Yep. The Big Holiday Season is almost upon us. And there will be lots of parties for people of every ilk. Work parties, client parties, Christmas parties, Hannukah gatherings, Kwanzaa celebrations, New Year’s Eve (and Day) festivities, community events… No matter who you are, you’ll probably be expected to attend more than one.
And even if you like parties, attending these parties alone can be a challenge for some people. I’m one of those people. I like parties just fine, but I don’t like going alone. Not having an escort is one of those times when being single can suck. I need someone to hold my hand through these things. So I have a few “rules”; here’s how I manage to navigate these parties alone, without crying:
- Looking cute. I put in a little more effort to make sure I look better than usual. Feeling like I look good boosts my confidence. And confidence is a good thing to have at a party. But by “looking better than usual”, I don’t mean over-dressing or obsessing about my appearance. I mean wearing a favorite outfit that I already know looks good on me. And then I add an interesting piece of jewelry and great shoes. Not only do they add to the “cute factor”, the jewelry and shoes have a job. I’m grateful that compliments about shoes and jewelry are often conversation starters. So, the person that approaches me to say “what a great necklace”, is one less person that I have to approach and clumsily try to start a conversation. They’ve taken the first step, which is so much easier.
- Arriving at the right time. I try to find out as many details as I can. What time does the event begin and end? About what time will most people be there? Is it a party party or a dinner party? For a party party, I try to arrive at a time when I think the party will be in full swing. That way, I don’t have to awkwardly stand around by myself waiting for things to get started. If I arrive too early, I’m already ready to leave when the party’s heating up because I’ve been there too long by myself. Mingling in a crowd is easier and it’s not so obvious if you’re just standing around not yet talking to anyone. Plus there’s just more people to choose from and you might even see people you know. At most dinner parties, there’s usually a cocktail hour prior to being seated. I try to find out when dinner will actually be served and then arrive 1/2 hour before that. Again, it’s the stand-around-and-talk-to-people part that’s uncomfortable for me. Once I’m sitting down, I’m much better. If the host does the seating, I try to find out as soon as possible who I’m seated near. Hosts hate this, but I have been known to stealthily change my seat if I don’t like where I’m seated. Sorry, but they have to be people I want to sit with because I don’t have a Plus One to talk to.
- Finding people like me. By “people like me” I mean other people who came alone. There’s strength in numbers.
- Hanging out near the food/drink. People lined up for something to eat or drink are just chattier. Plus, holding a drink or plate of food gives me something to do with my hands…which, for some reason, is more of an issue that it should be.
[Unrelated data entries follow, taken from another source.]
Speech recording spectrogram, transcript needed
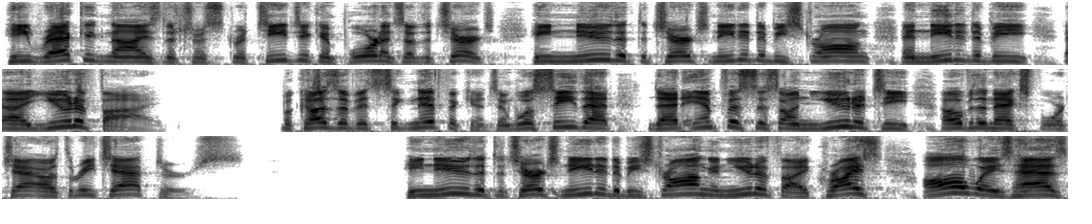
He recognized the strategic importance of the church. He knew that the church needed to be strong and needed to be uh, unified because of its significance. And we'll see that, that emphasis on unity over the next four cha- or three chapters. He knew that the church needed to be strong and unified. Christ always has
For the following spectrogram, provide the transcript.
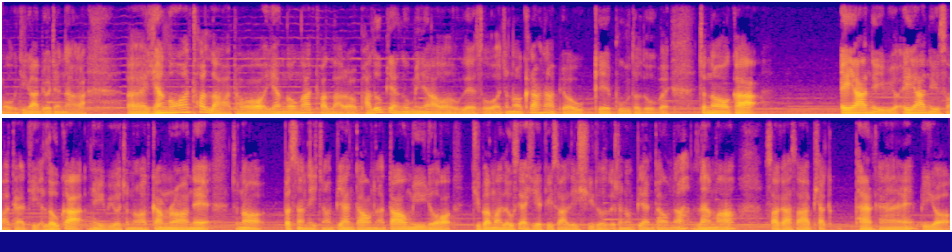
မဟုတ်အဓိကပြောချင်တာကအဲရန်ကုန်ကထွက်လာတော့ရန်ကုန်ကထွက်လာတော့ဘာလို့ပြန်လို့မရဘူးလဲဆိုတော့ကျွန်တော်ခဏခဏပြောခဲ့ဘူးသလိုပဲကျွန်တော်က အိမ်ကနေပြီးတော့အိမ်ကနေဆိုတာတက်အထိအလုတ်ကနေပြီးတော့ကျွန်တော်ကင်မရာနဲ့ကျွန်တော်ပတ်စံလေးကျွန်တော်ပြန်တောင်းတာတောင်းပြီးတော့ဒီဘက်မှာလှုပ်ဆက်ရှိတဲ့ကိစ္စလေးရှိလို့ကျွန်တော်ပြန်တောင်းတာလမ်းမှာစကားစားဖြတ်ဖန်ခံရပြီးတော့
So, I’m ready. If I haven’t found a Plus One (even a temporary one) by my next party invitation, I’ll put these guidelines to good use and will probably manage to have a good-enough time.
What tips can you share to make going to a party alone even more bearable…and maybe even lots of fun?